“I am doing you a favor-“
“You’re doing me a service. There’s a difference. I am paying you, you know. You have to see how suspicious this looks.”
This man was a clown. A rude clown. Heat rose in Jessalyn’s chest as she listened to him. This wasn’t how this was supposed to go.
Amos wouldn’t have fought back. A hospitable lady of town wouldn’t have fought back. But Jessalyn couldn’t stop herself. “No more suspicious than a man who moves to a town with nothing but a horse and a name and manages to sweet talk his way into my home.”
Samuel narrowed his eyes, the grin drifting to one side, sly. “You don’t trust me.”
“I do not know you, Mister Brooks.”
“Well, there’ll be plenty of time to remedy that.”
That was it. “I think not,” Jessalyn said in her strongest reprimanding tone. “Mister Brooks, I have acquiesced to providing a roof for your head, but this does not entitle you to a window into my personal life. We are not friends. We are not even familiar.

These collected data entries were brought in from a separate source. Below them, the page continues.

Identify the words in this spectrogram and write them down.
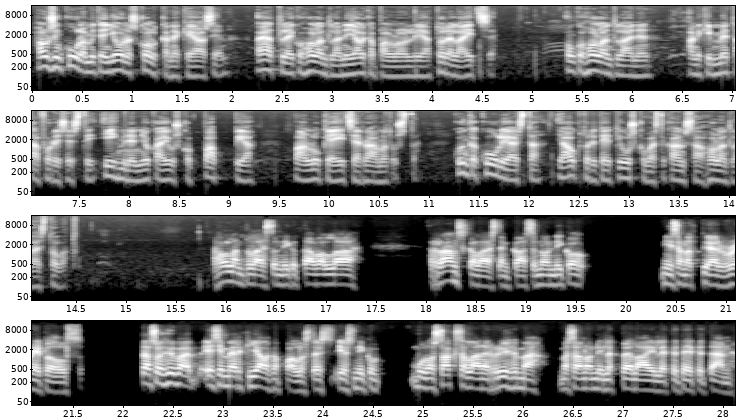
Halusin kuulla, miten Joonas Kolkka näkee asian. Ajatteleeko hollantilainen jalkapalloilija todella itse? Onko hollantilainen, ainakin metaforisesti, ihminen, joka ei usko pappia, vaan lukee itse raamatusta? Kuinka kuuliaista ja auktoriteetti uskovaista kansaa hollantilaiset ovat? Hollantilaiset on niinku tavallaan ranskalaisten kanssa, ne on niinku niin sanottuja rebels. Tässä on hyvä esimerkki jalkapallosta, jos, jos niin kuin, mulla on saksalainen ryhmä, mä sanon niille pelaajille, että teette tämän,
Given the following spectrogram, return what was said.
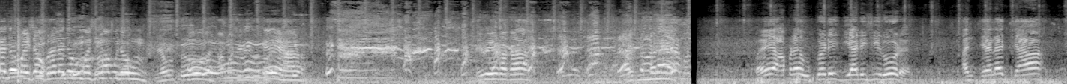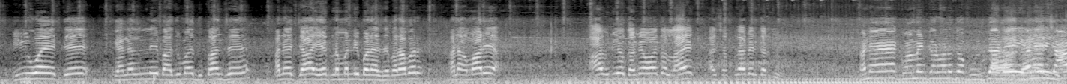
લેજો પૈસા ઉઘરા લેજો હું મશીન આપું જાઉં. હું કાકા? ભાઈ આપણે ઉકરડી જીઆરડીસી રોડ અને જેને ચા પીવી હોય તે કેનલની બાજુમાં દુકાન છે અને ચા એક નંબરની બને છે બરાબર? અને અમારે આ વીડિયો ગમ્યો હોય તો લાઈક અને સબસ્ક્રાઈબ કરજો. અને કોમેન્ટ કરવાનું તો ભૂલતા નહીં. અને ચા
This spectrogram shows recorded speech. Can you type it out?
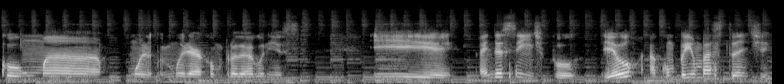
com uma mu- mulher como protagonista. E ainda assim, tipo, eu acompanho bastante.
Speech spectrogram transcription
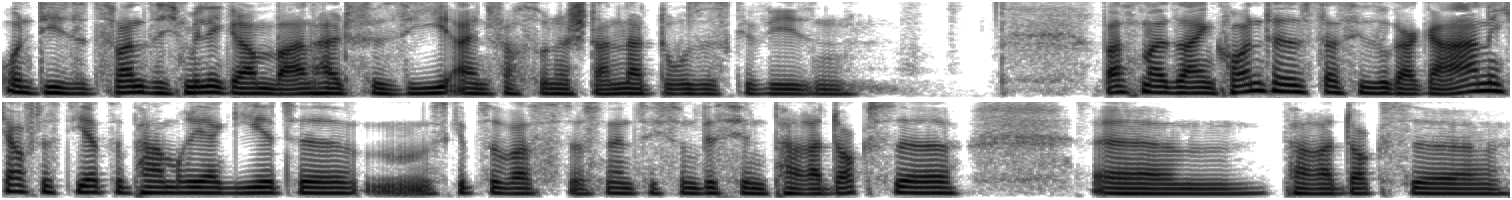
und diese 20 Milligramm waren halt für sie einfach so eine Standarddosis gewesen. Was mal sein konnte, ist, dass sie sogar gar nicht auf das Diazepam reagierte. Es gibt sowas, das nennt sich so ein bisschen paradoxe, ähm, paradoxe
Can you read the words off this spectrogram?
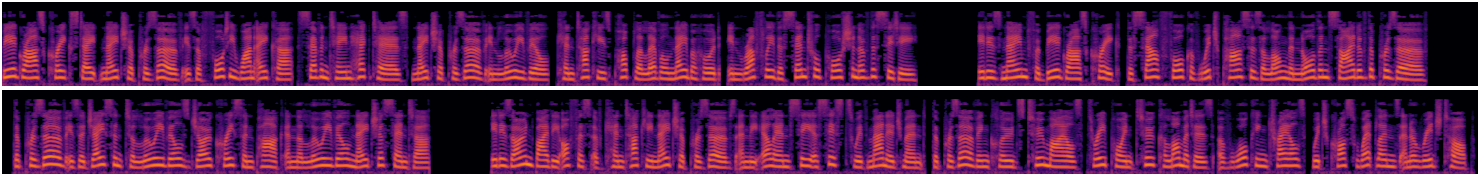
Beargrass Creek State Nature Preserve is a 41-acre (17 hectares) nature preserve in Louisville, Kentucky's Poplar Level neighborhood, in roughly the central portion of the city. It is named for Beargrass Creek, the south fork of which passes along the northern side of the preserve. The preserve is adjacent to Louisville's Joe Creason Park and the Louisville Nature Center. It is owned by the Office of Kentucky Nature Preserves and the LNC assists with management. The preserve includes 2 miles (3.2 kilometers) of walking trails which cross wetlands and a ridge top.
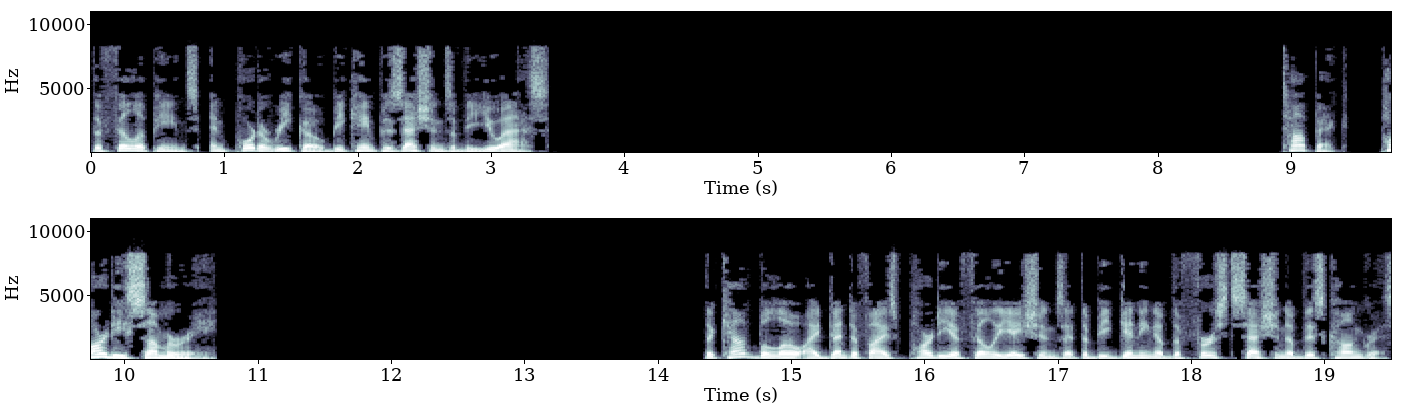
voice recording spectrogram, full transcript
the Philippines, and Puerto Rico became possessions of the U.S. Party summary The count below identifies party affiliations at the beginning of the first session of this Congress,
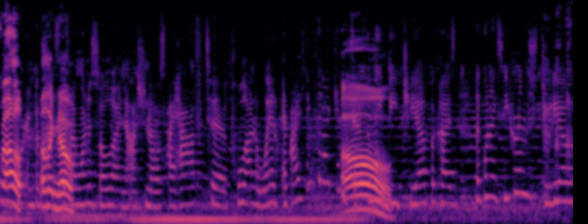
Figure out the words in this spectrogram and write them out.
fell. I was like, no. I want to solo at nationals, I have to pull out a win, and I think that I can Oh. definitely beat Gia because, like, when I see her in the studio,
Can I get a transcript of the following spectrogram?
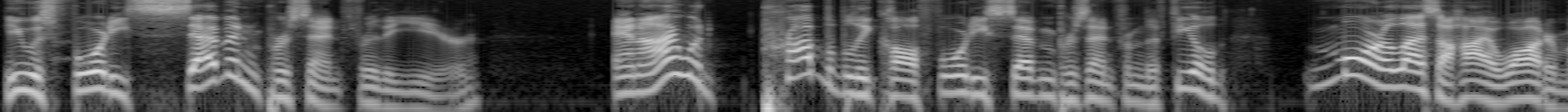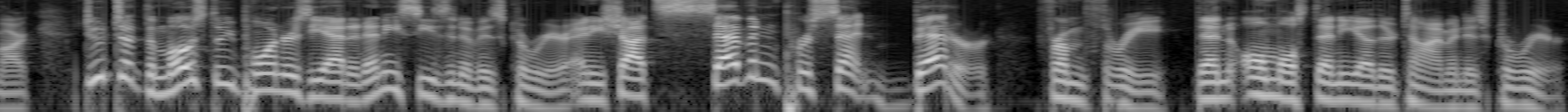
he was 47% for the year. And I would probably call 47% from the field more or less a high watermark. Dude took the most three pointers he had at any season of his career, and he shot 7% better from three than almost any other time in his career.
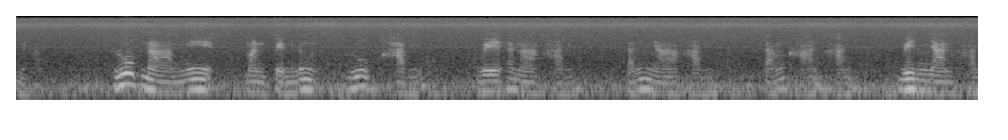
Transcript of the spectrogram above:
เนี่ยครับรูปนามนี่มันเป็นเรื่องรูปขัน เวทนาขัน สัญญาขัน สังขารขัน วิญญาณขัน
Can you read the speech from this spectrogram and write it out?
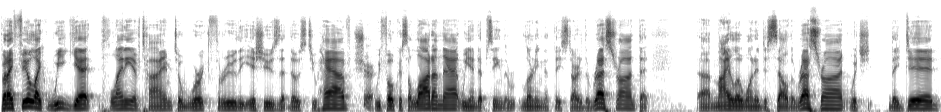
But I feel like we get plenty of time to work through the issues that those two have. Sure. We focus a lot on that. We end up seeing the learning that they started the restaurant, that uh, Milo wanted to sell the restaurant, which they did.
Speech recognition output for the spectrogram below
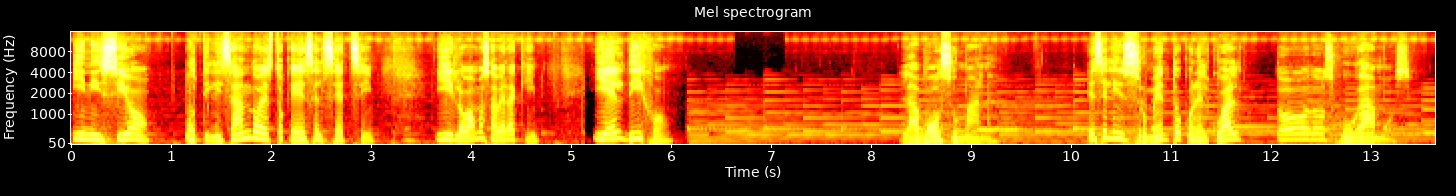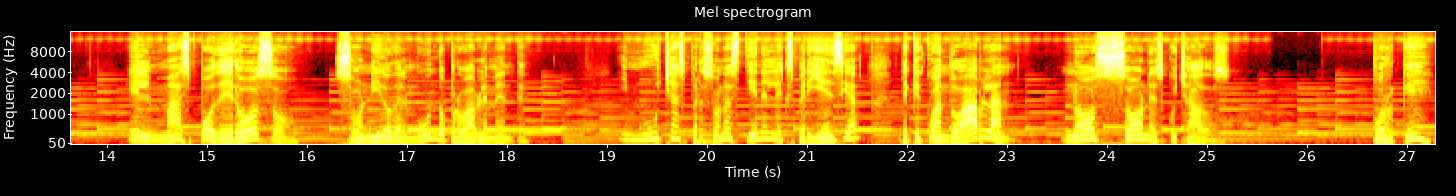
inició utilizando esto que es el SETSI. Y lo vamos a ver aquí. Y él dijo, la voz humana es el instrumento con el cual todos jugamos el más poderoso sonido del mundo probablemente. Y muchas personas tienen la experiencia de que cuando hablan no son escuchados. ¿Por qué?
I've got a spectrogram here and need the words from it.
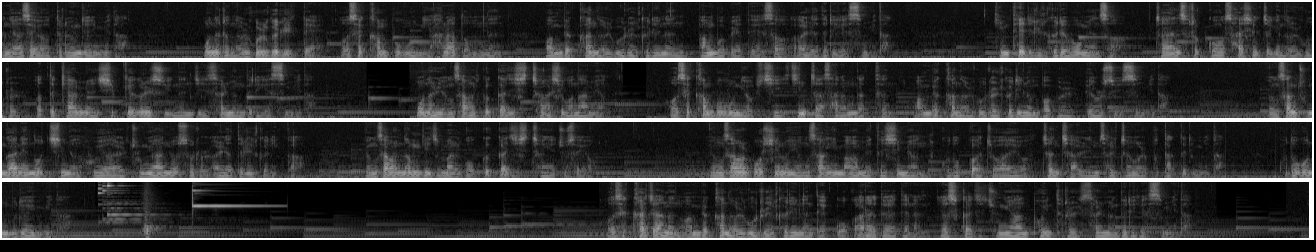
안녕하세요 드룡전입니다. 오늘은 얼굴 그릴 때 어색한 부분이 하나도 없는 완벽한 얼굴을 그리는 방법에 대해서 알려드리겠습니다. 김태리를 그려보면서 자연스럽고 사실적인 얼굴을 어떻게 하면 쉽게 그릴 수 있는지 설명드리겠습니다. 오늘 영상을 끝까지 시청하시고 나면 어색한 부분이 없이 진짜 사람 같은 완벽한 얼굴을 그리는 법을 배울 수 있습니다. 영상 중간에 놓치면 후회할 중요한 요소를 알려드릴 거니까 영상을 넘기지 말고 끝까지 시청해 주세요. 영상을 보신 후 영상이 마음에 드시면 구독과 좋아요, 전체 알림 설정을 부탁드립니다. 구독은 무료입니다. 어색하지 않은 완벽한 얼굴을 그리는데 꼭 알아둬야 되는 6가지 중요한 포인트를 설명드리겠습니다.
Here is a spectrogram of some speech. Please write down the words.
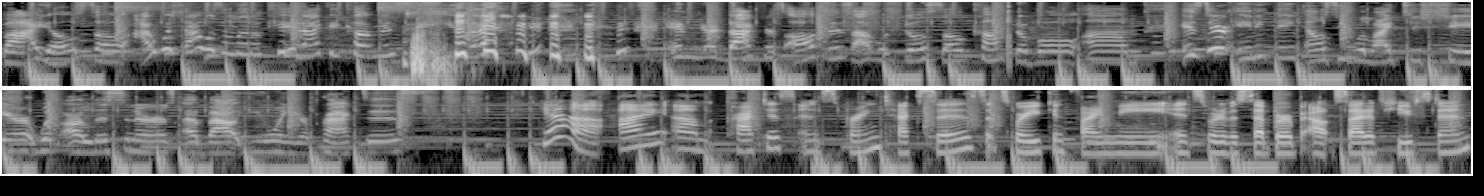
bio. So I wish I was a little kid. I could come and see you in your doctor's office. I would feel so comfortable. Um, is there anything else you would like to share with our listeners about you and your practice? Yeah, I um, practice in Spring, Texas. That's where you can find me. It's sort of a suburb outside of Houston.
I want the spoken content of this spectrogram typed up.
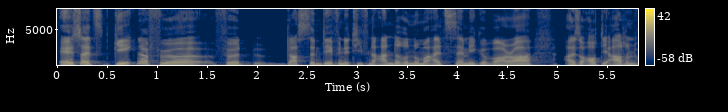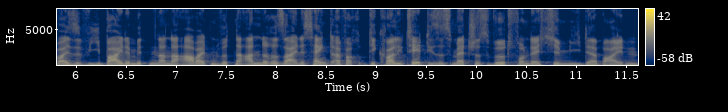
Er ist als Gegner für, für Dustin definitiv eine andere Nummer als Sammy Guevara. Also auch die Art und Weise, wie beide miteinander arbeiten, wird eine andere sein. Es hängt einfach, die Qualität dieses Matches wird von der Chemie der beiden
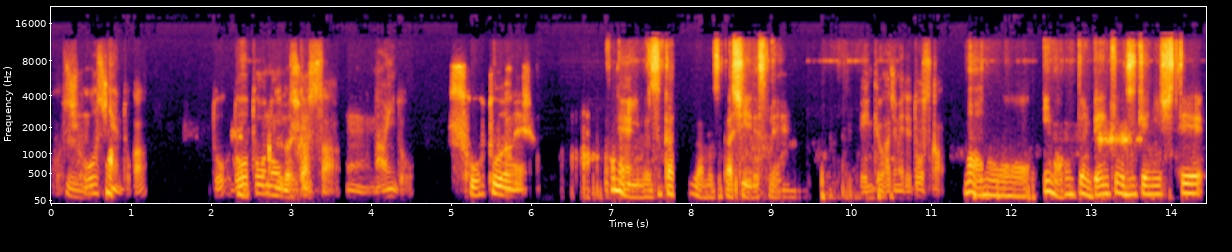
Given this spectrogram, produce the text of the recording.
こううん司法試験とか、ど同等の難しさ、うん、難易度？相当だね。かなり難しいは難しいですね。勉強始めてどうすか？まあ、あの、今本当に勉強漬けにして、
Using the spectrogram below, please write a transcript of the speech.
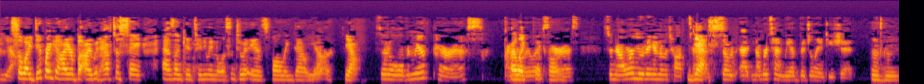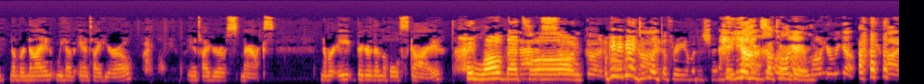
Yeah. So I did rank it higher, but I would have to say as I'm continuing to listen to it, it is falling down Yeah. more. Yeah. So at 11, we have Paris. I like really song. Paris. So now we're moving into the top 10. Yes. So at number 10, we have Vigilante Shit. Mm-hmm. Number 9, we have Anti-Hero. Anti-Hero smacks. Number 8, Bigger Than the Whole Sky. I love that, That song. so good. Okay, Oh maybe I do like the 3 AM edition. Maybe yeah, I need to stop talking. Okay, well, here we go. Uh,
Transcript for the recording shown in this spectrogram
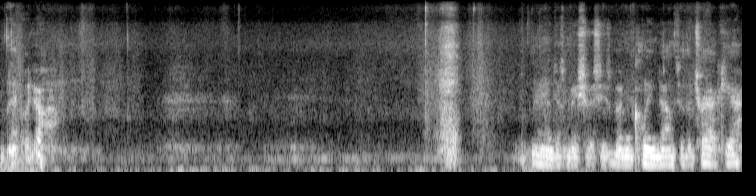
There we go. And just make sure she's good and clean down through the track here.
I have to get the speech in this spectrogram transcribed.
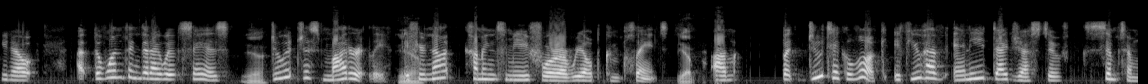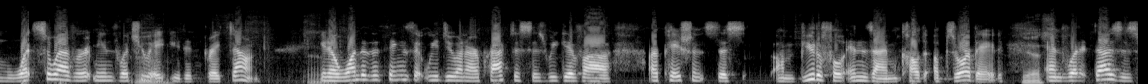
you know, uh, the one thing that I would say is Yeah. do it just moderately. Yeah. If you're not coming to me for a real complaint, Yep. um, but do take a look. If you have any digestive symptom whatsoever, it means what you ate you didn't break down. You know, one of the things that we do in our practice is we give uh, our patients this um, beautiful enzyme called Absorbaid. Yes. And what it does is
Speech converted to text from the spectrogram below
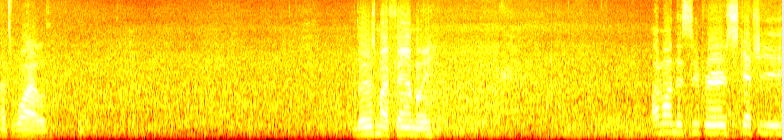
That's wild. There's my family. I'm on this super sketchy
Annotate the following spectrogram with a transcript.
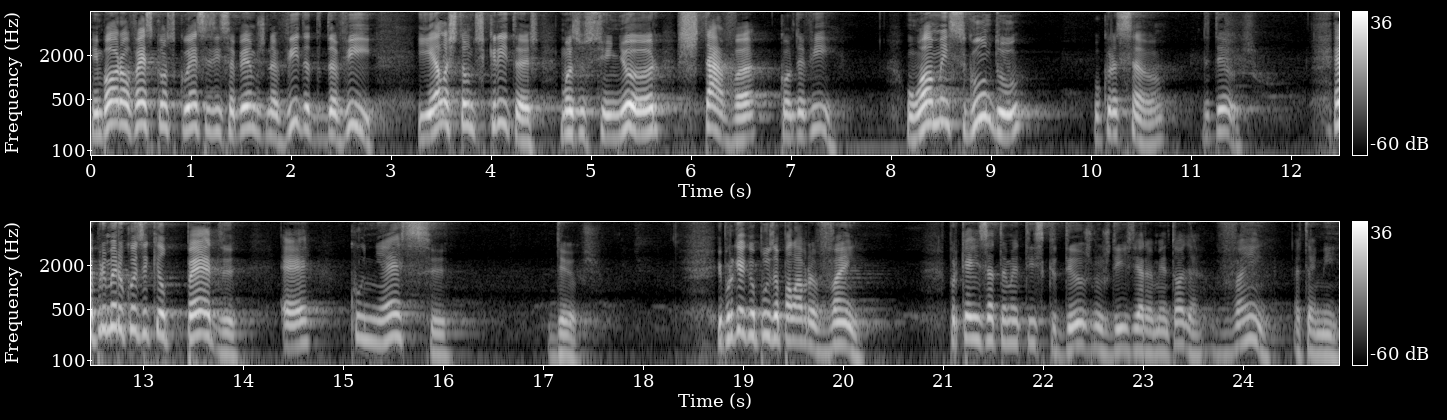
Embora houvesse consequências, e sabemos, na vida de Davi, e elas estão descritas, mas o Senhor estava com Davi. Um homem segundo o coração de Deus. A primeira coisa que ele pede é: conhece Deus. E porquê é que eu pus a palavra vem? Porque é exatamente isso que Deus nos diz diariamente: olha, vem até mim,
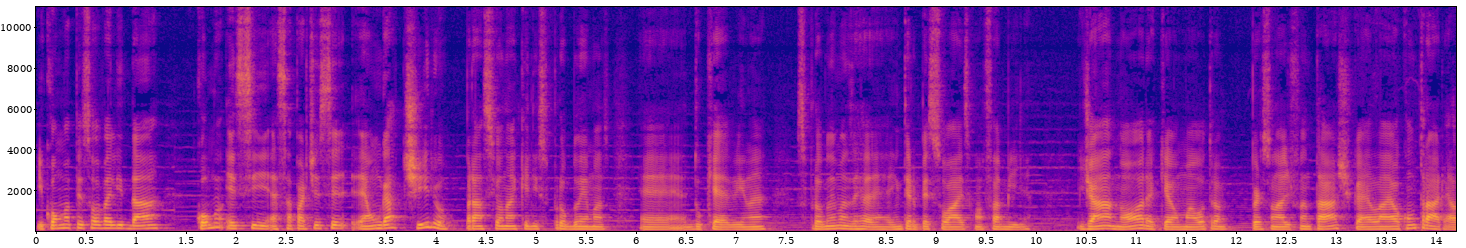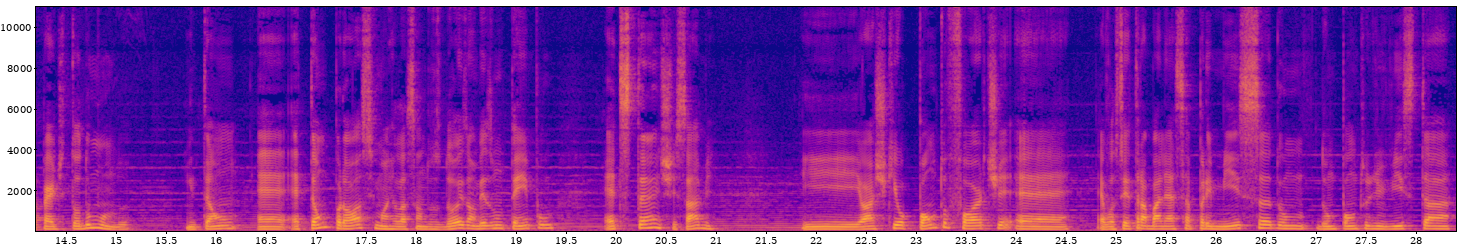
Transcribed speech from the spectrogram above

Keep your distance.” With that, she flew up the stairs to her own room and slammed the door.
A low whistle echoed throughout the house.